Toml_tools, a TOML reader for Iron Python

Hi everyone,
Just a quick plug for toml_tools. It combines Taneli Hukkinen’s tomli (which the Python 3.11 core library tomllib was based on) and tomli-w. My contribution was to backport it to Python 2, crossport it to IronPython, and keep all the tests running and passing.

If you find any bugs, please do raise an issue - the tests are extensive, but were all original written for CPython 3.7 - 3.12, so it’s very possible I’ve overlooked areas that should be tested specific to Python 2 or IronPython.

To use it in a plug in, I include a static copy. That’s literally copy and pasted the toml_tools folder from an installation from PyPi in a venv, into a a sub folder of my plug-in’s main combined Python source code / package. I’m pretty sure in a pure python project that’s the same as copying the toml_tools folder in the source repo, but the distinction is important for other things.

My motivation for this was self interest. In order to simplify use of an external application in Grasshopper, I wanted to give plug-in users a way of reducing the spaghetti in their Grasshopper definitions, and to create components that expose as few input Params as possible. I decided to enable users to specify settings that don’t need to change between sheets, or even between users, in an external configuration file.

Python source code is plausible for configuration, but is the very model of an arbitrary code-execution vulnerability. I would prefer not to ask Grasshopper users to edit JSON. YAML is just asking for trouble. And take it from me, working with configparser to support INI files, is taxing to say the least. So last year I was delighted to discover the .TOML format. I like to think I’m seldom draconian, but ever since then, I’ve repeatedly and insistently pushed .toml files on to my small user base!

However I could never find a good pure Python, Python 2 TOML reader and writer. The eponymous toml project seemingly worked for about a year. But then a few weeks ago I realised it wasn’t writing unicode properly. It also had a silly bug. After a long day I fixed that bug. However I then discovered another, and another… And a pattern of neglect, numerous frustrated users, and several projects that had abandoned toml altogether. It dawned on me that there were very good reasons CPython never used toml to read TOML. So at the end of last week I made the decision to abandon toml altogether, and rebuild toml_tools from tomli and tomli-w.

This was pleasantly productive. The code isn’t perfect, but it is quite optimised, and thoroughly tested not only for tomllib in cPython 3.11, but for versions down to 3.7 in tomli. I’ve found it great to work with.

Importantly, I back ported and cross ported tomli and tomli-w’s tests too (from pytest to unittest). They all pass in Python 2 and IronPython (otherwise I wouldn’t be bothering you).

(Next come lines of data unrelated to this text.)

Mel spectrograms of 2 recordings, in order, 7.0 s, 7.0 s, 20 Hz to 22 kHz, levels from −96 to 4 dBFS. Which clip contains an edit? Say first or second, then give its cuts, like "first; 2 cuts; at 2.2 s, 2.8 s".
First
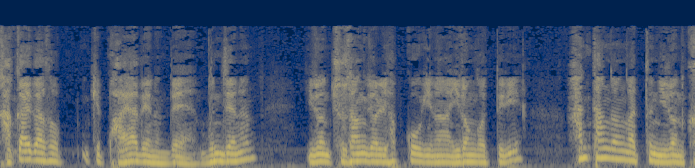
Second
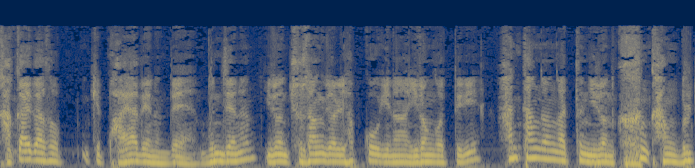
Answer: second; 2 cuts; at 2.6 s, 4.9 s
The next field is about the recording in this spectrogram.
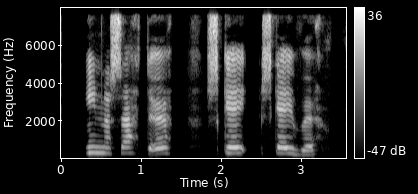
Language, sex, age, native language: Icelandic, female, 8, Icelandic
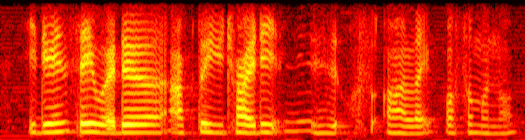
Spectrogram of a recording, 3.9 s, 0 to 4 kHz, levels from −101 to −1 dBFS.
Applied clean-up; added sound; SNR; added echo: none; none; none; none.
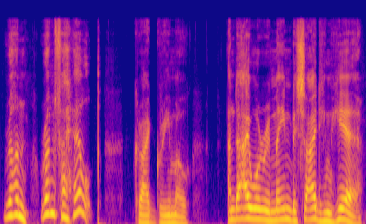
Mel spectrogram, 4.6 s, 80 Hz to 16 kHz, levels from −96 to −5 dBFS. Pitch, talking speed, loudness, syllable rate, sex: 160 Hz, 170 wpm, -17 LUFS, 5.2 syllables/s, male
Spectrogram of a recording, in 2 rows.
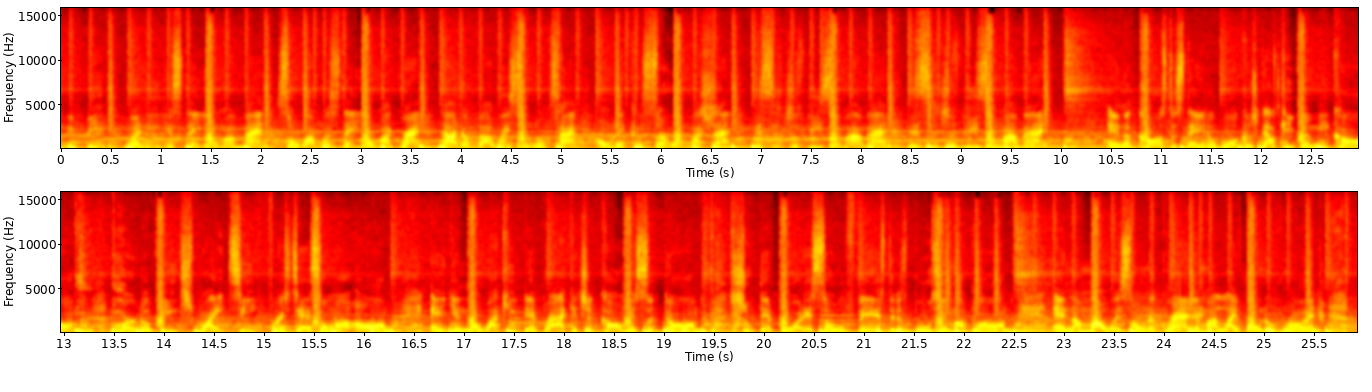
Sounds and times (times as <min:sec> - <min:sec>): Music: 0:00.0 - 0:25.9.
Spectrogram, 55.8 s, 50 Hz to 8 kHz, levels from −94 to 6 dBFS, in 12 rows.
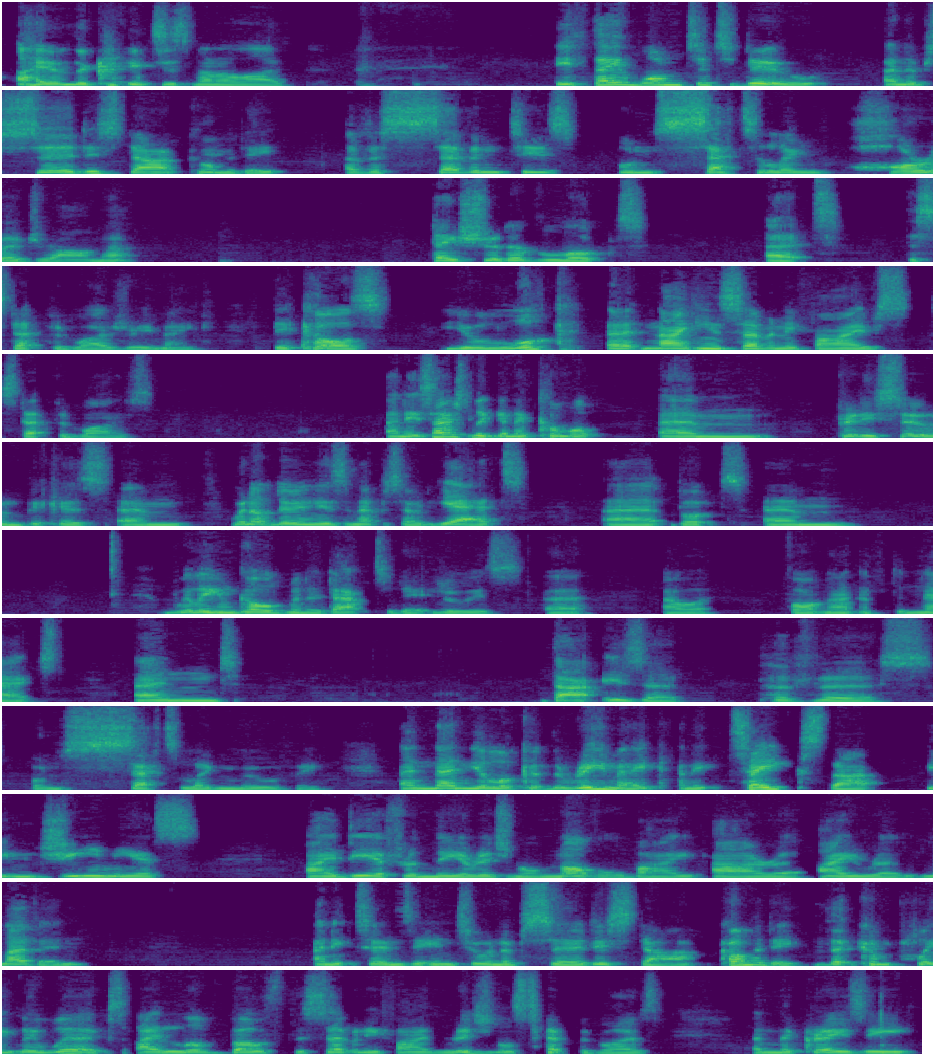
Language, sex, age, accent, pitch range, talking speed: English, male, 30-49, British, 95-120 Hz, 130 wpm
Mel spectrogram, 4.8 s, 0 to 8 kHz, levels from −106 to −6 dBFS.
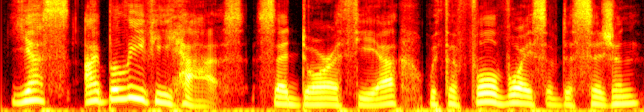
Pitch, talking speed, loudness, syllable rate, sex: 160 Hz, 160 wpm, -18 LUFS, 4.7 syllables/s, male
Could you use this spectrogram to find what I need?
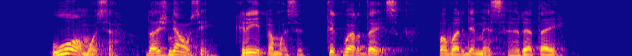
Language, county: Lithuanian, Kaunas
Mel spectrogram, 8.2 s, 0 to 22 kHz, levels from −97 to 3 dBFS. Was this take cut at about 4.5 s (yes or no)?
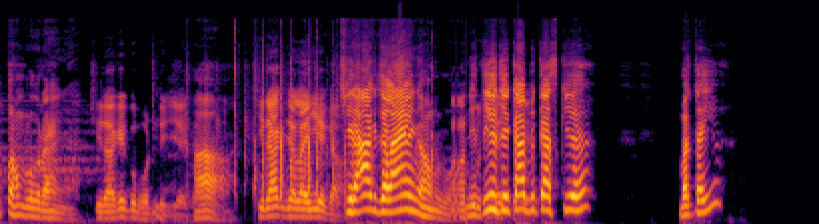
yes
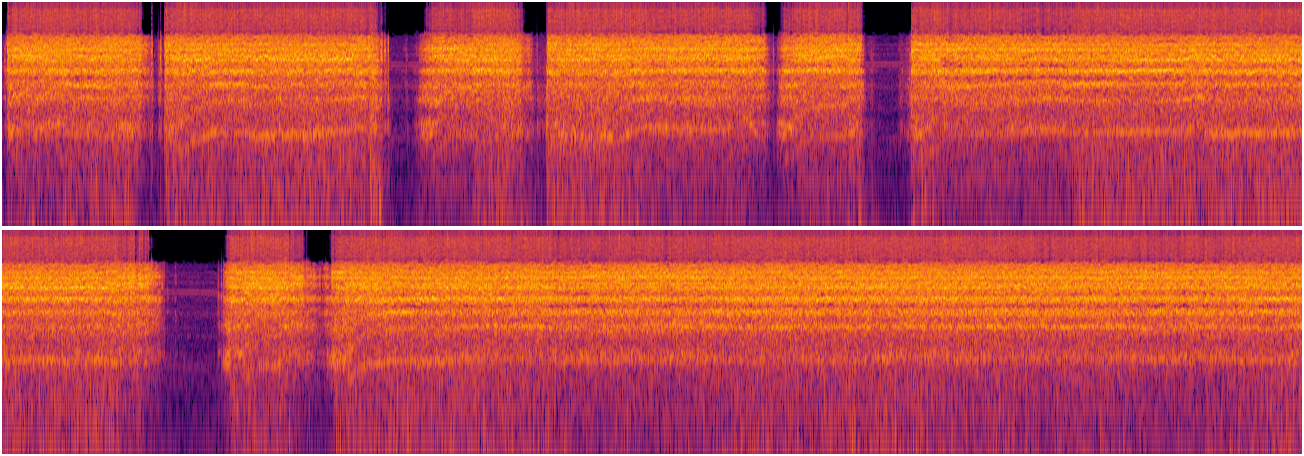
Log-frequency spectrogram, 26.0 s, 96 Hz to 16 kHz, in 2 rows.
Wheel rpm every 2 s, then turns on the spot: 150, 180, 120, 180, 120, 210, 200, 60, 170, 230, 230, 230, 230.
none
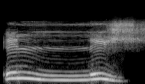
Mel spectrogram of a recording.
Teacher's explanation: We need to make sure that we do produce ya sound over here, and we do press down on the sound because it has shadda on top of it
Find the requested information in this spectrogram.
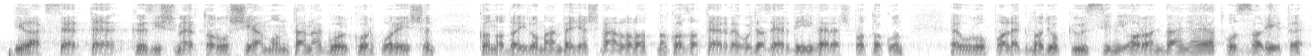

Obviously I have a huge conflict of interest, but if you need a Python toml reader or writer for your own project in Rhino or Grasshopper, I think toml_tools will serve you very well. If you know of a better one, do let me know (I only spent -all- weekend on this. I’ll get over the disappointment of overlooking it eventually :wink: ).

My intention now is to strongly prioritise stability over new features. But the TOML spec itself is still being developed, so never say never.